Task to carry out: Starting at the line with "Spectrogram of spoken", retype every remaining line of the records exactly. Do not include pictures.

Information given:
--*--
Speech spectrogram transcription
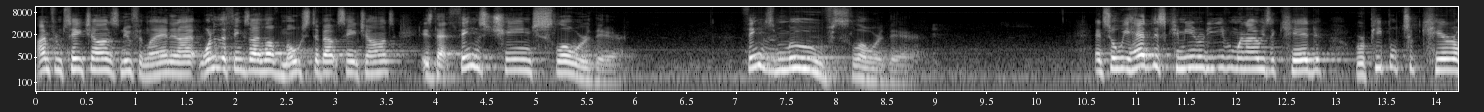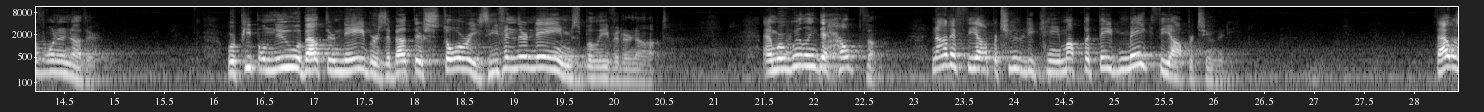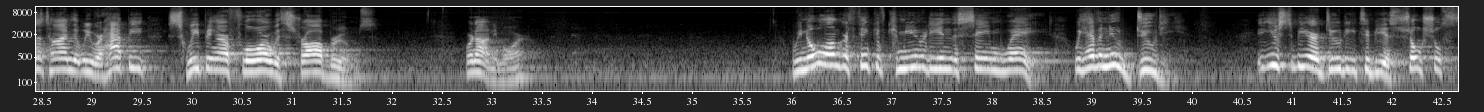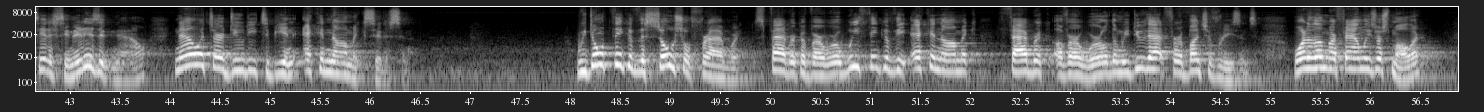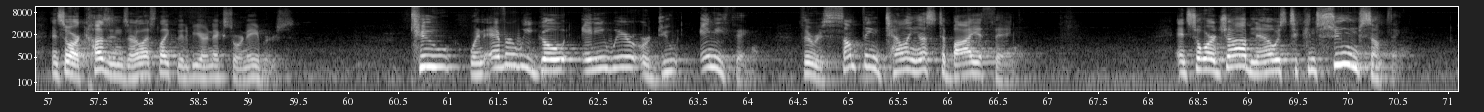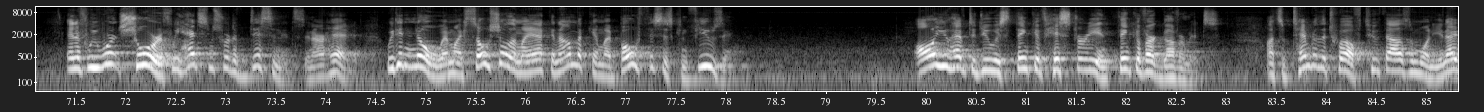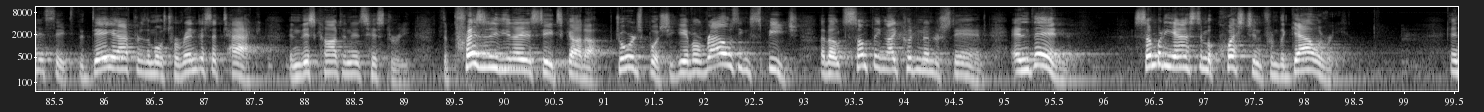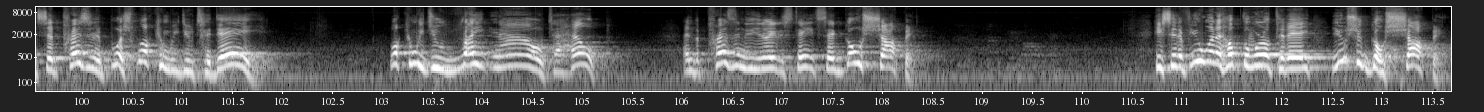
I'm from St. John's, Newfoundland, and I, one of the things I love most about St. John's is that things change slower there. Things move slower there. And so we had this community, even when I was a kid, where people took care of one another, where people knew about their neighbors, about their stories, even their names, believe it or not, and were willing to help them. Not if the opportunity came up, but they'd make the opportunity. That was a time that we were happy sweeping our floor with straw brooms. We're not anymore. We no longer think of community in the same way. We have a new duty. It used to be our duty to be a social citizen. It isn't now. Now it's our duty to be an economic citizen. We don't think of the social fabric, of our world. We think of the economic fabric of our world, and we do that for a bunch of reasons. One of them, our families are smaller, and so our cousins are less likely to be our next door neighbors. Two, whenever we go anywhere or do anything, there is something telling us to buy a thing. And so our job now is to consume something. And if we weren't sure, if we had some sort of dissonance in our head, we didn't know, am I social, am I economic, am I both? This is confusing. All you have to do is think of history and think of our governments. On September the 12th, 2001, United States, the day after the most horrendous attack in this continent's history, the President of the United States got up, George Bush. He gave a rousing speech about something I couldn't understand. And then somebody asked him a question from the gallery and said, President Bush, what can we do today? What can we do right now to help? And the President of the United States said, Go shopping. He said, if you want to help the world today, you should go shopping.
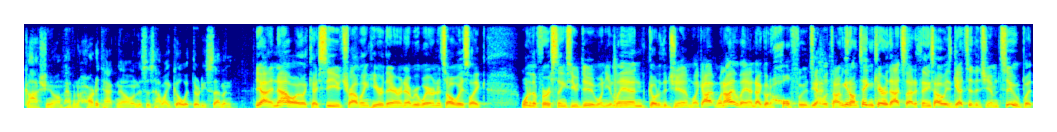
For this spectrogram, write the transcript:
gosh, you know, I'm having a heart attack now, and this is how I go at 37. Yeah, and now uh, like I see you traveling here, there, and everywhere, and it's always like one of the first things you do when you land, go to the gym. Like I, when I land, I go to Whole Foods Yeah. all the time. You know, I'm taking care of that side of things. I always get to the gym too, but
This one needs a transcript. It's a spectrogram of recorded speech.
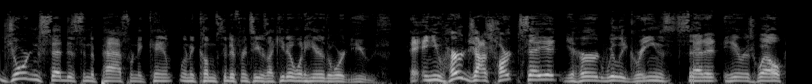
Jordan said this in the past when it came when it comes to different teams. Like he don't want to hear the word youth, and you heard Josh Hart say it. You heard Willie Green said it here as well.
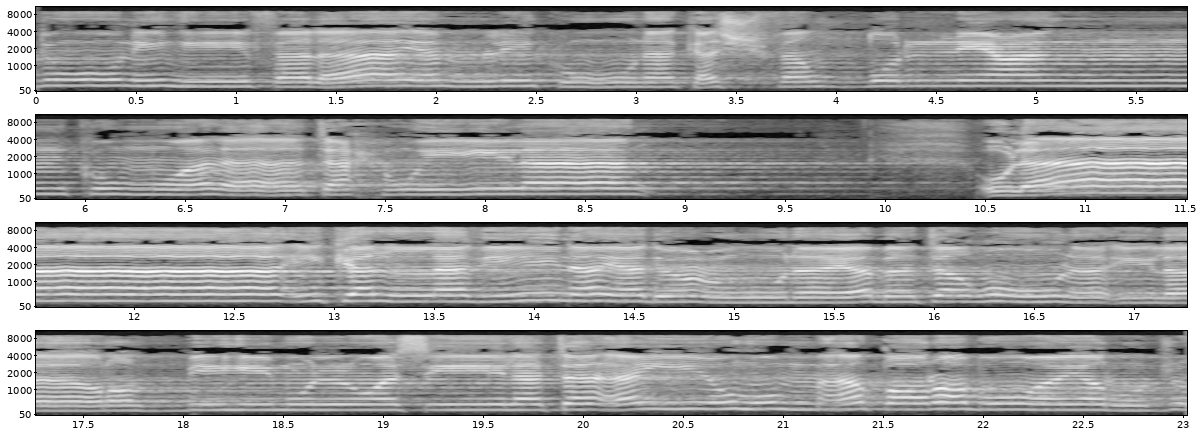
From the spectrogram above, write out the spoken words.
دونه فلا يملكون كشف الضر عنكم ولا تحويلا. أولئك الذين يدعون يبتغون إلى ربهم الوسيلة أيهم أقرب ويرجون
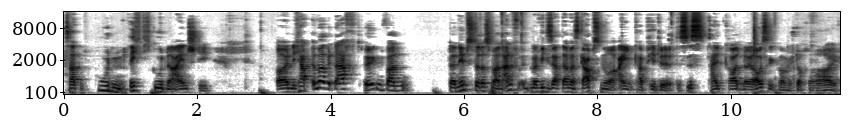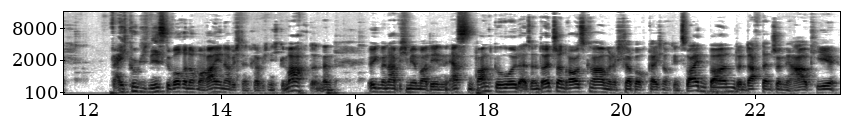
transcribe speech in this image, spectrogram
es hat einen guten, richtig guten Einstieg. Und ich habe immer gedacht, irgendwann, da nimmst du das mal an wie gesagt, damals gab es nur ein Kapitel. Das ist halt gerade neu rausgekommen. Ich dachte, ah, ich- vielleicht gucke ich nächste Woche noch mal rein, habe ich dann glaube ich nicht gemacht. Und dann irgendwann habe ich mir mal den ersten Band geholt, als er in Deutschland rauskam. Und ich glaube auch gleich noch den zweiten Band und dachte dann schon, ja okay,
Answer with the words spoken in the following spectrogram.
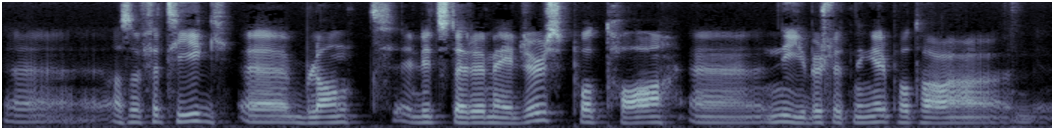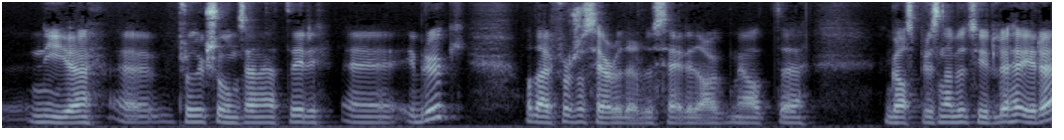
uh, altså fatigue uh, blant litt større majors på å ta nye beslutninger, på å ta nye produksjonsenheter i bruk. Og Derfor så ser du det du ser i dag, med at Gassprisen er betydelig høyere,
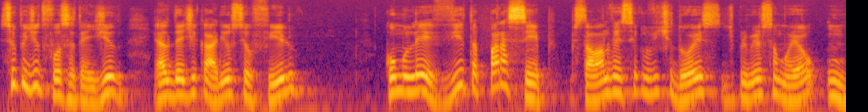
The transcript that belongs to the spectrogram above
se o pedido fosse atendido, ela dedicaria o seu filho como levita para sempre. Está lá no versículo 22 de 1 Samuel 1.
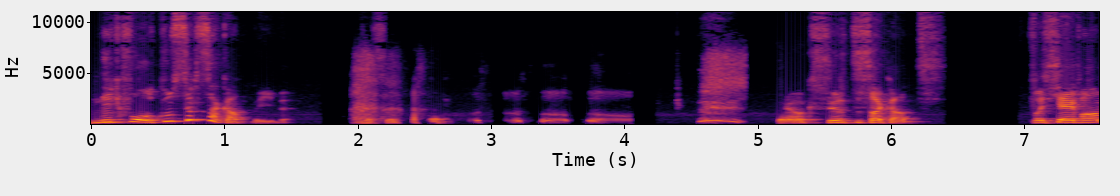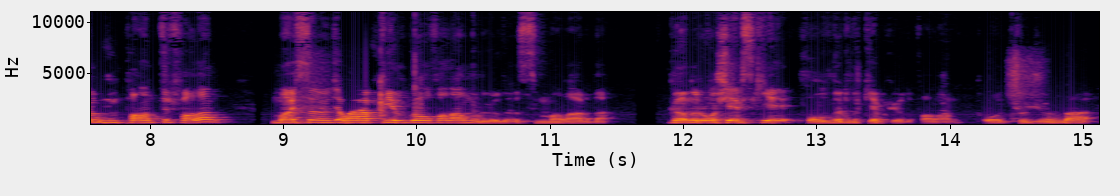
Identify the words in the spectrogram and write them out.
Nick Folk'un sırt sakatlığıydı. Yok sırtı sakat. Şey falan bizim Panther falan maçtan önce bayağı field goal falan vuruyordu ısınmalarda. Gunnar Olszewski holderlık yapıyordu falan. O çocuğun da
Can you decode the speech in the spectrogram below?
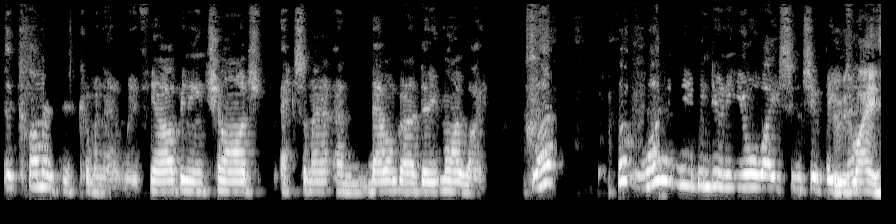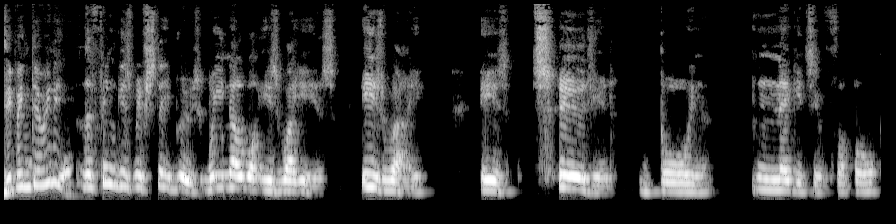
the comment is coming out with, you know, I've been in charge X amount and now I'm going to do it my way. What? But why haven't you been doing it your way since you've been Whose there? way has he been doing it? the thing is with Steve Bruce, we know what his way is. His way is turgid, boring, negative football.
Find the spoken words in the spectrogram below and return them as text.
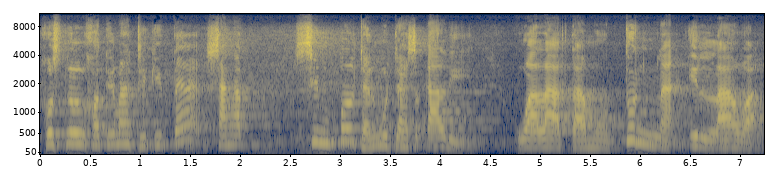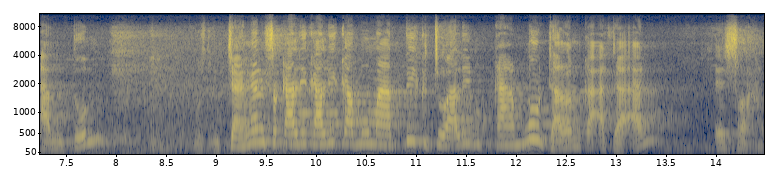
Husnul khotimah di kita sangat simple dan mudah sekali. Wala tamutunna illa wa antum muslim. Jangan sekali-kali kamu mati kecuali kamu dalam keadaan Islam.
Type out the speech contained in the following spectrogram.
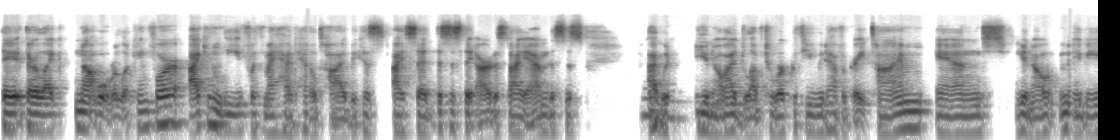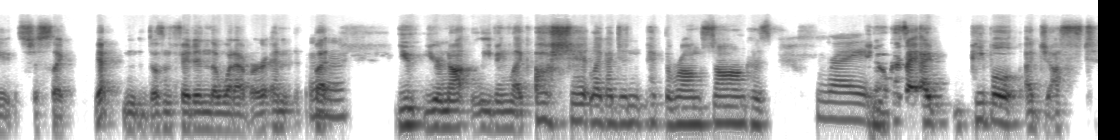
they, they're like, not what we're looking for, I can leave with my head held high because I said, this is the artist I am. This is, I would, mm-hmm. you know, I'd love to work with you. We'd have a great time. And, you know, maybe it's just like, yep, yeah, it doesn't fit in the whatever. And, but mm-hmm. you, you're not leaving like, oh shit, like I didn't pick the wrong song. Cause, right. You know, cause I, I people adjust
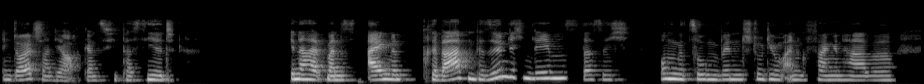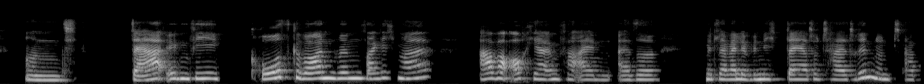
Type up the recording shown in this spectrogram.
in Deutschland ja auch ganz viel passiert. Innerhalb meines eigenen privaten, persönlichen Lebens, dass ich umgezogen bin, Studium angefangen habe und da irgendwie groß geworden bin, sage ich mal, aber auch ja im Verein. Also mittlerweile bin ich da ja total drin und habe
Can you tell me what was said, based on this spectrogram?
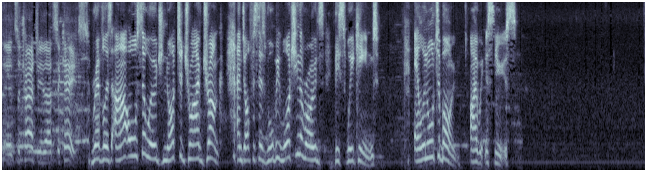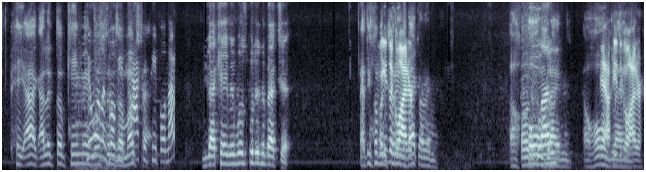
it's a tragedy that's the case. Revelers are also urged not to drive drunk, and officers will be watching the roads this weekend. Eleanor Tabone, Eyewitness News. Hey, I, I looked up Keenan. New Orleans will Wilson's, be uh, packed with people. Not You got Cayman Wills put it in the back chat. I think somebody He's a put it glider. in the back already. A Oh, it's a whole glider? glider. A whole Yeah, he's a glider.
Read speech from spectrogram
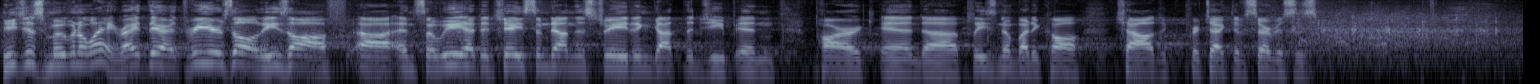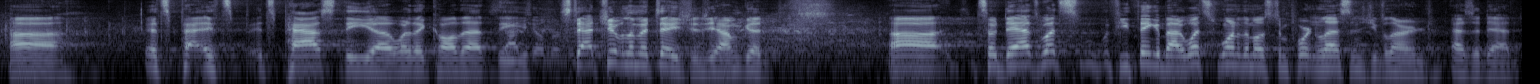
He's just moving away right there at three years old. He's off. Uh, and so we had to chase him down the street and got the Jeep in park. And uh, please, nobody call Child Protective Services. Uh, it's, it's, it's past the, uh, what do they call that? The Statute of statute of limitations. Yeah, I'm good. Uh, so, dads, what's, if you think about it, what's one of the most important lessons you've learned as a dad?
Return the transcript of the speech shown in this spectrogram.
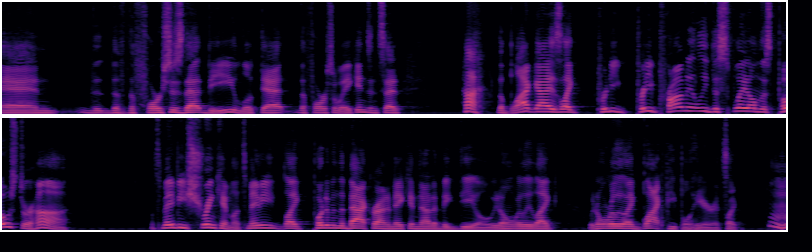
and the the, the forces that be looked at the Force Awakens and said, "Huh, the black guy is like pretty pretty prominently displayed on this poster, huh." Let's maybe shrink him. Let's maybe like put him in the background and make him not a big deal. We don't really like we don't really like black people here. It's like, hmm,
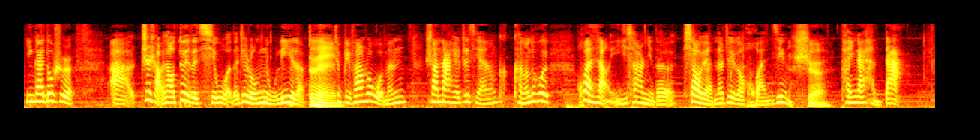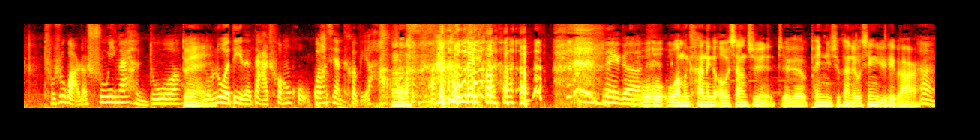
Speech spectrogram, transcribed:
应该都是啊，至少要对得起我的这种努力的。对，就比方说我们上大学之前，可能都会幻想一下你的校园的这个环境，是它应该很大。图书馆的书应该很多，对，有落地的大窗户，光线特别好。那个，那个，我我我们看那个偶像剧，这个陪你去看流星雨里边，嗯，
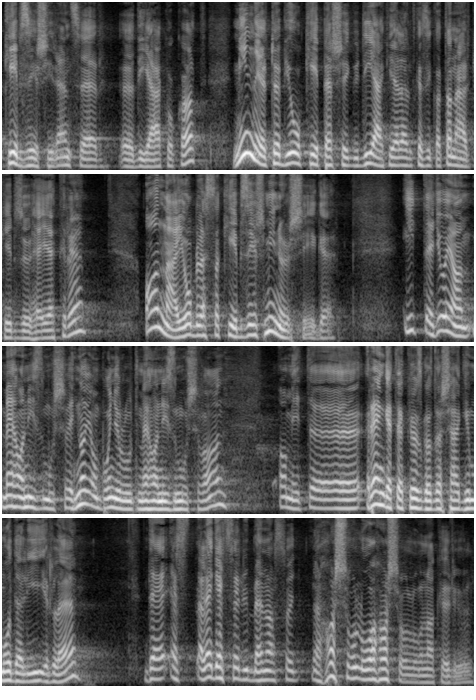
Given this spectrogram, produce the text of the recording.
képzési rendszer diákokat, minél több jó képességű diák jelentkezik a tanárképző helyekre, annál jobb lesz a képzés minősége. Itt egy olyan mechanizmus, egy nagyon bonyolult mechanizmus van, amit rengeteg közgazdasági modell ír le, de ez a legegyszerűbben az, hogy hasonló a hasonlónak örül.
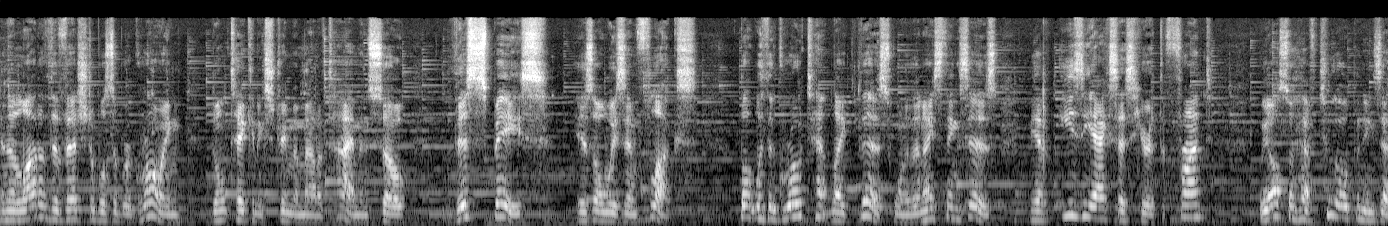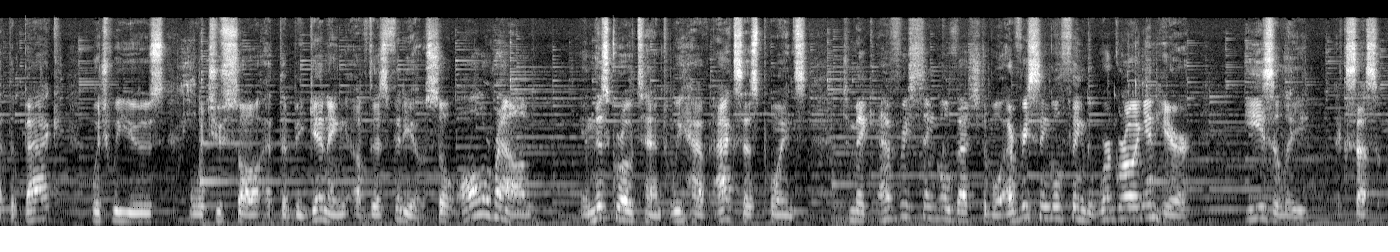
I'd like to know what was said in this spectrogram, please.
And a lot of the vegetables that we're growing don't take an extreme amount of time. And so this space is always in flux. But with a grow tent like this, one of the nice things is we have easy access here at the front. We also have two openings at the back, which we use and which you saw at the beginning of this video. So all around in this grow tent, we have access points to make every single vegetable, every single thing that we're growing in here easily accessible.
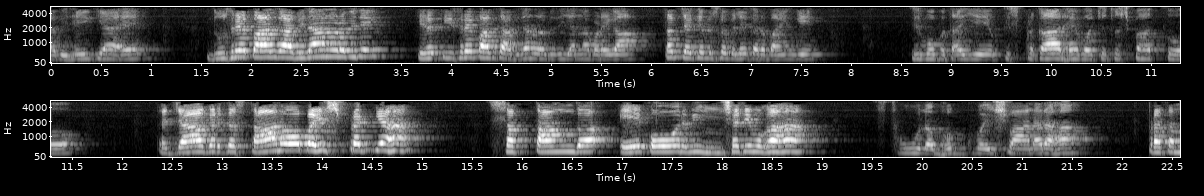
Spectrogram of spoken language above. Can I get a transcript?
अभिधेय क्या है? दूसरे पाद का अभिधान और अभिधेय इसे तीसरे पाद का अभिधान और अभिधेय जानना पड़ेगा। तब जाके हम इसको विलय कर पाएँगे। वो बताइए, किस प्रकार है वह चतुष्पाद को? जागृत स्थानो बहिष्प्रज्ञ। सप्तांग एकोर विंशति मुख स्थूल भुग वैश्वानर प्रथम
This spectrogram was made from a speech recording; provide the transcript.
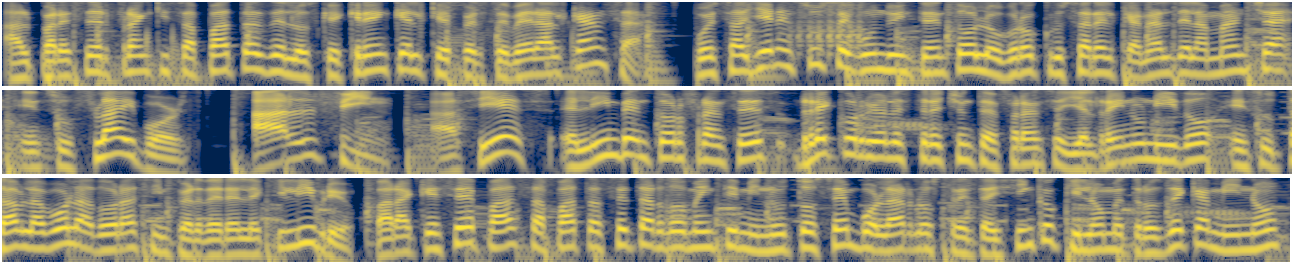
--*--
Written solution:
Spectrogram of spoken language above. Can I get a transcript?
अभिधेय क्या है? दूसरे पाद का अभिधान और अभिधेय इसे तीसरे पाद का अभिधान और अभिधेय जानना पड़ेगा। तब जाके हम इसको विलय कर पाएँगे। वो बताइए, किस प्रकार है वह चतुष्पाद को? जागृत स्थानो बहिष्प्रज्ञ। सप्तांग एकोर विंशति मुख स्थूल भुग वैश्वानर प्रथम
This spectrogram was made from a speech recording; provide the transcript.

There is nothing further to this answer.